While there’s some embarrassing communications contained within the leak, some serious software flaws have also been discovered. Some source code contained within the leak includes software vulnerabilities that are being exploited by Hacking Team to break into PCs. Two unpatched vulnerabilities have been discovered, affecting Adobe’s Flash software and Microsoft’s Windows operating system.Read more
Researchers have found a new zero-day exploit in Adobe Flash used in malvertising attacks. The exploit affects the most recent version of Adobe Flash.
The initial analysis suggests that this might have been executed through the use of the Angler Exploit Kit, due to similarities in obfuscation techniques and infection chains. The infection happens automatically, since advertisements are designed to load once a user visits a site. Most of the users who accessed the malicious server related to the attack are from the USA. This post serves to warn end-users and enterprises of the severity of this threat.Read more
Two exploit kits have been outfitted with the exploit for a Flash Player vulnerability that has been patched only a week ago, the researcher that goes by the handle Kafeine has shared on Tuesday.
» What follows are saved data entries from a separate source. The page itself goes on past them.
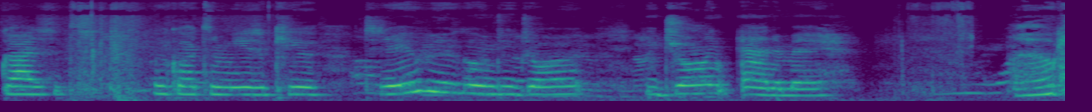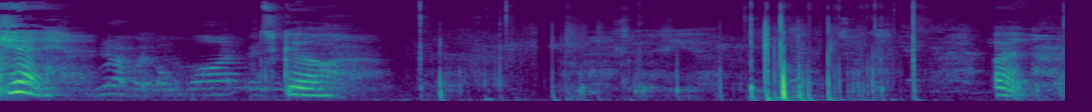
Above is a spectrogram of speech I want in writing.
guys, it's, we've got some music here. Today we are going to draw, be drawing anime. Okay, let's go. Alright. Okay.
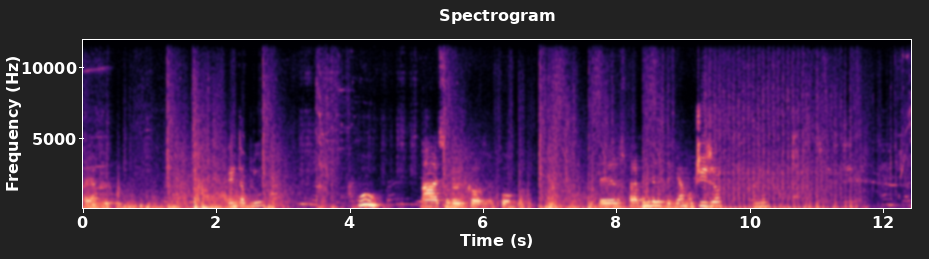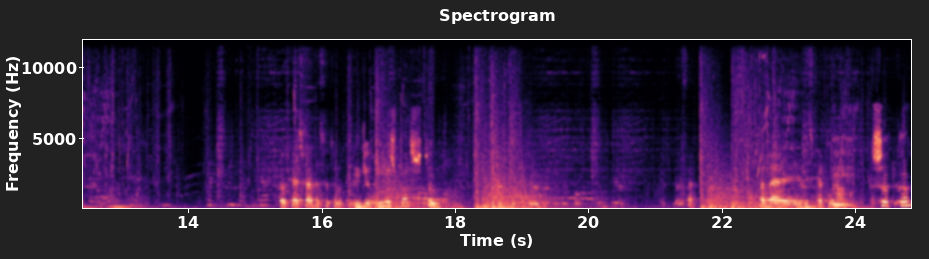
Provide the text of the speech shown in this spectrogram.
Eh. 30 blu. Uh! Ah, è solo il coso, il pompa. Se lo sparabende lo prendiamo. Ucciso. Uno. Ok, aspetta, adesso te lo tiro. Tu lo spasso. Oh. Perfetto. Vabbè, ne spreco un altro.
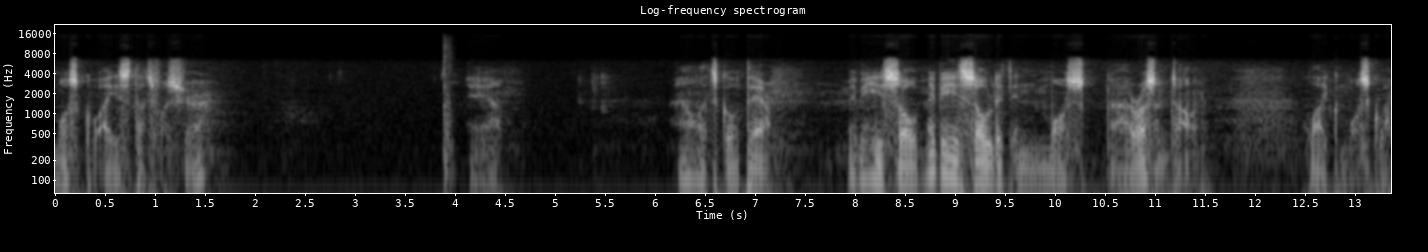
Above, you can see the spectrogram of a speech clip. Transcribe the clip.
Moscow is, that's for sure. Yeah. Well, let's go there. Maybe he sold. Maybe he sold it in Mos uh, Russian town, like Moscow.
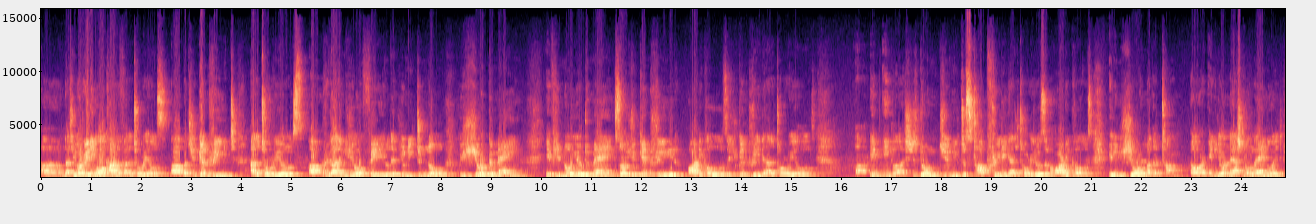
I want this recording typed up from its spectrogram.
um, that you are reading all kind of editorials, uh, but you can read editorials uh, regarding your field and you need to know your domain. If you know your domain, so you can read articles, you can read editorials uh, in English. You don't, you need to stop reading editorials and articles in your mother tongue or in your national language.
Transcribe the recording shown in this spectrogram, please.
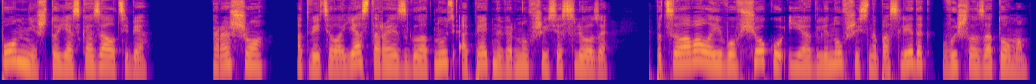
«Помни, что я сказал тебе». «Хорошо», – ответила я, стараясь сглотнуть опять навернувшиеся слезы. Поцеловала его в щеку и, оглянувшись напоследок, вышла за Томом.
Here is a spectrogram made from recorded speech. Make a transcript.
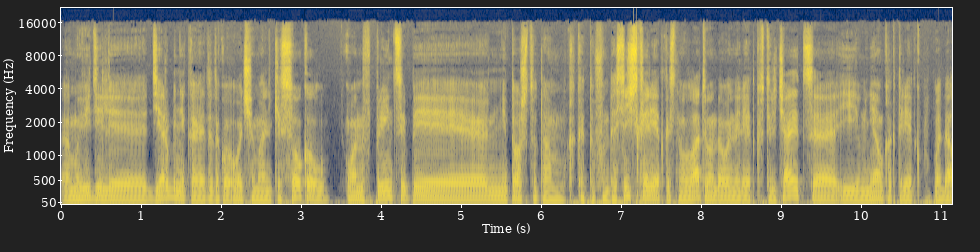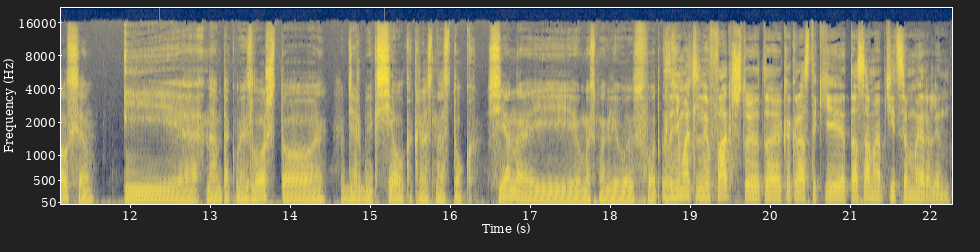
Мы видели дербника, это такой очень маленький сокол. Он, в принципе, не то, что там какая-то фантастическая редкость, но в Латвии он довольно редко встречается, и мне он как-то редко попадался. И нам так повезло, что дербник сел как раз на сток сена, и мы смогли его сфоткать. Занимательный факт, что это как раз-таки та самая птица Мерлин,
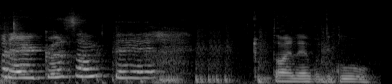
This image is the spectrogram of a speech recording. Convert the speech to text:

The integer overflow vulnerability in question can allow attackers to execute arbitrary code via unspecified vectors, and is deemed critical.
Initial information about it has been shared with Adobe via HP's Zero Day Initiative. Researchers are admittedly worried about the short period of time that passed between is patching and the exploit surfacing in the Fiesta and Angler exploit kits. As Kafeine notes, it's technically possible that the exploit was included in the kits even before the patch was available.Read more
YouTube has become a daily habit for millions all over the world, but it looks like there has been some malicious activity on the website -- which may have affected more than 100,000 users over a 30 day period.
According to Trend Micro, they have been monitoring the activity on YouTube over the past couple of months and have found that the attack comes in the form of ads that are present on the site. While the ads themselves have no malicious content, the issue seems to occur when the ad is clicked. Although these ads should be monitored and screened by YouTube, some have seemed to slip through the cracks, redirecting to malicious websites that could cause infections.Read more